“Your composition?” asked the priest in trepidation.

“Yes … Chopin Piano Concerto Number 1. Do you know it?”

“Yes … yes … I do know it. It’s a piano piece, not a bagpipes …”

“Oh … I’ve re-written it for the bagpipes Padre.” declared Theodore enthusiastically. “Don’t you worry about that ... It can be played whilst marching up and down or standing still by the graveside. Now you can’t do that with a piano, can you?”

The priest managed to convince Theodore that traditional bagpipes music would be more appropriate and agreed a time and place when he should be there.

He put the phone down nervously and picked up a local map to find the new cemetery which had just been commissioned a few miles out of town in beautiful woodland surroundings. The priest had never been there and his parishioner was one of the first people to be buried in this new location.

On the day in question Theodore dressed in full Scottish costume and drove to the countryside accompanied by his lovely wife Rose who read directions from a map.

Try as they might, they just could not find the new cemetery. They drove up and down country lanes, through beautiful meadows and woodlands, and they were beginning to panic a little as they realized they were lost. There was no one to ask directions from; so they kept searching until they saw an open field, beside a small wooded area, in a secluded piece of land. The digging equipment was still there as well as the crew having a rest; but there were no mourners, nor the hearse, anywhere to be seen.

“Dash it all …” said Theodore as he stopped the car abruptly, “we must be late! I can’t possibly let the poor fellow down like that.

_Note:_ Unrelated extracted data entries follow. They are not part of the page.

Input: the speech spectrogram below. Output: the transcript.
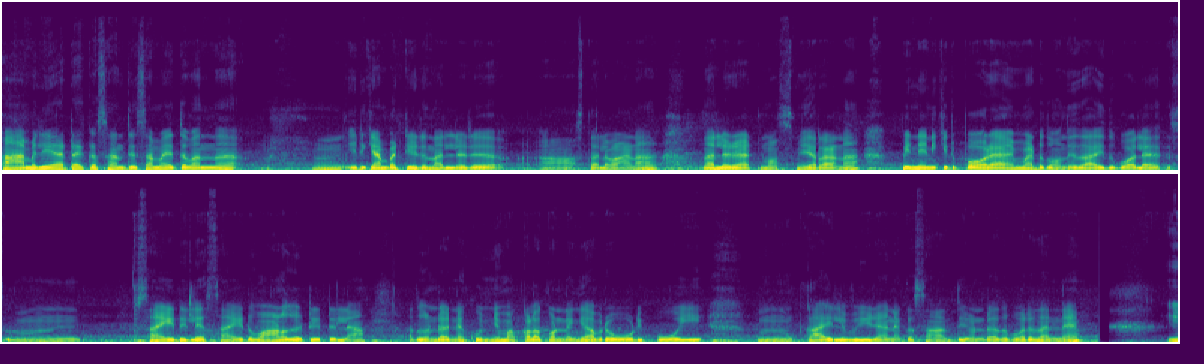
ഫാമിലിയായിട്ടൊക്കെ സന്ധ്യസമയത്ത് വന്ന് ഇരിക്കാൻ പറ്റിയൊരു നല്ലൊരു സ്ഥലമാണ്. നല്ലൊരു അറ്റ്മോസ്ഫിയറാണ്. പിന്നെ എനിക്കൊരു പോരായ്മയായിട്ട് തോന്നിയത് ആ ഇതുപോലെ സൈഡിൽ സൈഡ് വാൾ കെട്ടിയിട്ടില്ല. അതുകൊണ്ട് തന്നെ കുഞ്ഞു മക്കളൊക്കെ ഉണ്ടെങ്കിൽ അവർ ഓടിപ്പോയി കായലിൽ വീഴാനൊക്കെ സാധ്യതയുണ്ട്. അതുപോലെ തന്നെ ഈ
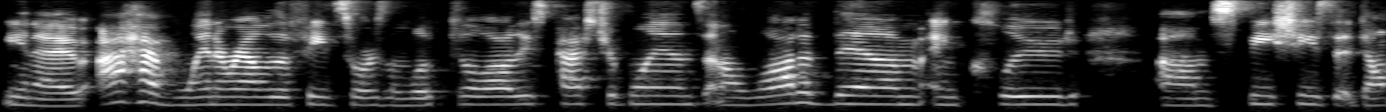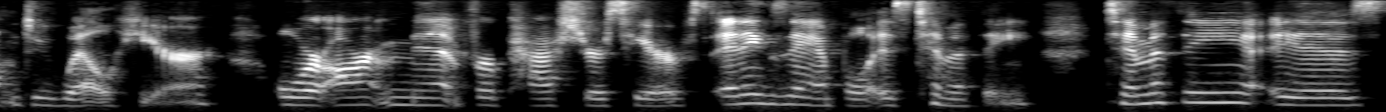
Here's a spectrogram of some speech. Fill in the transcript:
you know, I have went around to the feed stores and looked at a lot of these pasture blends, and a lot of them include um, species that don't do well here or aren't meant for pastures here. An example is Timothy. Timothy is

You stay here my dear … I’ll soon get things sorted …”

He got out of the vehicle, put on his beret, grabbed the bagpipes and marched towards the men and digging equipment.

He reached the grave and saw a metal box in there.

So he decided to do what he was asked to do. He got his bagpipes ready and played.

He played like he’d never played before; not missing a note and with real Scottish pride. He played all the religious songs he knew … Abide with me … The Lord is my Shepherd … How great Thou Art … and finished with everyone’s favorite … Amazing Grace.

As Theodore walked to his car one of the workers followed him and asked: “What was all that about? I have never seen such a thing before … and I’ve been installing septic tanks for years!”

Luckily, the worker knew where the new cemetery was and he gave them directions to arrive just in time.